* [Records from a data collection]:
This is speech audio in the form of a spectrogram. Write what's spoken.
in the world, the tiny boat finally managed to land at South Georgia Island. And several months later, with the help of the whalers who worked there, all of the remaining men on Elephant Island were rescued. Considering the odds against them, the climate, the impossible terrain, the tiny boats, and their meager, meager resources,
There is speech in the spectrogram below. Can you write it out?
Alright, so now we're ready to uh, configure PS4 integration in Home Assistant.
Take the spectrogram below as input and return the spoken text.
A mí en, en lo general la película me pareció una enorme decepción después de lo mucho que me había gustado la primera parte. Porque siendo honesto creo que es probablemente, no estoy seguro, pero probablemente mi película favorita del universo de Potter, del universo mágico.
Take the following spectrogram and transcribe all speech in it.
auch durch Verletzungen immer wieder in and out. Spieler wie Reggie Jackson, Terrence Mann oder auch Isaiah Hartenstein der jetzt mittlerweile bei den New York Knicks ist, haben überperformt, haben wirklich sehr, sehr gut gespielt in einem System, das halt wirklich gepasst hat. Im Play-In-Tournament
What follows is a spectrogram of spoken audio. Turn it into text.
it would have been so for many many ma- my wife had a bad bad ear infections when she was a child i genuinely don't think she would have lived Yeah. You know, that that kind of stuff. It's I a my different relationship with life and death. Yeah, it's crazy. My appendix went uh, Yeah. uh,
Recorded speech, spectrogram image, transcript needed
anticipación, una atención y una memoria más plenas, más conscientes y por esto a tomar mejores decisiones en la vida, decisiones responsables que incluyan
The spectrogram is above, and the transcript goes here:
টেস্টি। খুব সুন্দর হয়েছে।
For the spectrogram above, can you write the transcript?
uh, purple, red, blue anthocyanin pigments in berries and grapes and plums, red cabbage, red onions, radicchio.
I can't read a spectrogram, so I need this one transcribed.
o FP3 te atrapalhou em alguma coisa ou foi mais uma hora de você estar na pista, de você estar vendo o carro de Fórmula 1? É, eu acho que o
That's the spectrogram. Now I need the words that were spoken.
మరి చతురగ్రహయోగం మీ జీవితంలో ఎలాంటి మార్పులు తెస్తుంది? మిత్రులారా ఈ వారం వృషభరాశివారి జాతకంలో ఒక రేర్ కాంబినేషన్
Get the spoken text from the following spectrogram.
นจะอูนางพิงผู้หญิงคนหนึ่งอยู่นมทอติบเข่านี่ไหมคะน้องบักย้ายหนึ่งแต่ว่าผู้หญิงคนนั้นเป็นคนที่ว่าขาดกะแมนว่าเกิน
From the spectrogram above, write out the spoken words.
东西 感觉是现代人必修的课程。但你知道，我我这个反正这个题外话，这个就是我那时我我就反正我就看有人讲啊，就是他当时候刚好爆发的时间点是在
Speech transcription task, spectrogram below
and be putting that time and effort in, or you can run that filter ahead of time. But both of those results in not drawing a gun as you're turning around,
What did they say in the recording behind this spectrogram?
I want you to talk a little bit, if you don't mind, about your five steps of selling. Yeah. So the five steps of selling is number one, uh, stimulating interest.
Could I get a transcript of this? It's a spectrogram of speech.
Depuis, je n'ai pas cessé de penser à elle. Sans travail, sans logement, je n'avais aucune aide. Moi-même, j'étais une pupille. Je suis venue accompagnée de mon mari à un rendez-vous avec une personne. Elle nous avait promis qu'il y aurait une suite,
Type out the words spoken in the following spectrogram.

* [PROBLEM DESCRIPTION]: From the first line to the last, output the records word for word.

* [WRITTEN SOLUTION]:
This is speech audio in the form of a spectrogram. Write what's spoken.
in the world, the tiny boat finally managed to land at South Georgia Island. And several months later, with the help of the whalers who worked there, all of the remaining men on Elephant Island were rescued. Considering the odds against them, the climate, the impossible terrain, the tiny boats, and their meager, meager resources,
There is speech in the spectrogram below. Can you write it out?
Alright, so now we're ready to uh, configure PS4 integration in Home Assistant.
Take the spectrogram below as input and return the spoken text.
A mí en, en lo general la película me pareció una enorme decepción después de lo mucho que me había gustado la primera parte. Porque siendo honesto creo que es probablemente, no estoy seguro, pero probablemente mi película favorita del universo de Potter, del universo mágico.
Take the following spectrogram and transcribe all speech in it.
auch durch Verletzungen immer wieder in and out. Spieler wie Reggie Jackson, Terrence Mann oder auch Isaiah Hartenstein der jetzt mittlerweile bei den New York Knicks ist, haben überperformt, haben wirklich sehr, sehr gut gespielt in einem System, das halt wirklich gepasst hat. Im Play-In-Tournament
What follows is a spectrogram of spoken audio. Turn it into text.
it would have been so for many many ma- my wife had a bad bad ear infections when she was a child i genuinely don't think she would have lived Yeah. You know, that that kind of stuff. It's I a my different relationship with life and death. Yeah, it's crazy. My appendix went uh, Yeah. uh,
Recorded speech, spectrogram image, transcript needed
anticipación, una atención y una memoria más plenas, más conscientes y por esto a tomar mejores decisiones en la vida, decisiones responsables que incluyan
The spectrogram is above, and the transcript goes here:
টেস্টি। খুব সুন্দর হয়েছে।
For the spectrogram above, can you write the transcript?
uh, purple, red, blue anthocyanin pigments in berries and grapes and plums, red cabbage, red onions, radicchio.
I can't read a spectrogram, so I need this one transcribed.
o FP3 te atrapalhou em alguma coisa ou foi mais uma hora de você estar na pista, de você estar vendo o carro de Fórmula 1? É, eu acho que o
That's the spectrogram. Now I need the words that were spoken.
మరి చతురగ్రహయోగం మీ జీవితంలో ఎలాంటి మార్పులు తెస్తుంది? మిత్రులారా ఈ వారం వృషభరాశివారి జాతకంలో ఒక రేర్ కాంబినేషన్
Get the spoken text from the following spectrogram.
นจะอูนางพิงผู้หญิงคนหนึ่งอยู่นมทอติบเข่านี่ไหมคะน้องบักย้ายหนึ่งแต่ว่าผู้หญิงคนนั้นเป็นคนที่ว่าขาดกะแมนว่าเกิน
From the spectrogram above, write out the spoken words.
东西 感觉是现代人必修的课程。但你知道，我我这个反正这个题外话，这个就是我那时我我就反正我就看有人讲啊，就是他当时候刚好爆发的时间点是在
Speech transcription task, spectrogram below
and be putting that time and effort in, or you can run that filter ahead of time. But both of those results in not drawing a gun as you're turning around,
What did they say in the recording behind this spectrogram?
I want you to talk a little bit, if you don't mind, about your five steps of selling. Yeah. So the five steps of selling is number one, uh, stimulating interest.
Could I get a transcript of this? It's a spectrogram of speech.
Depuis, je n'ai pas cessé de penser à elle. Sans travail, sans logement, je n'avais aucune aide. Moi-même, j'étais une pupille. Je suis venue accompagnée de mon mari à un rendez-vous avec une personne. Elle nous avait promis qu'il y aurait une suite,
Type out the words spoken in the following spectrogram.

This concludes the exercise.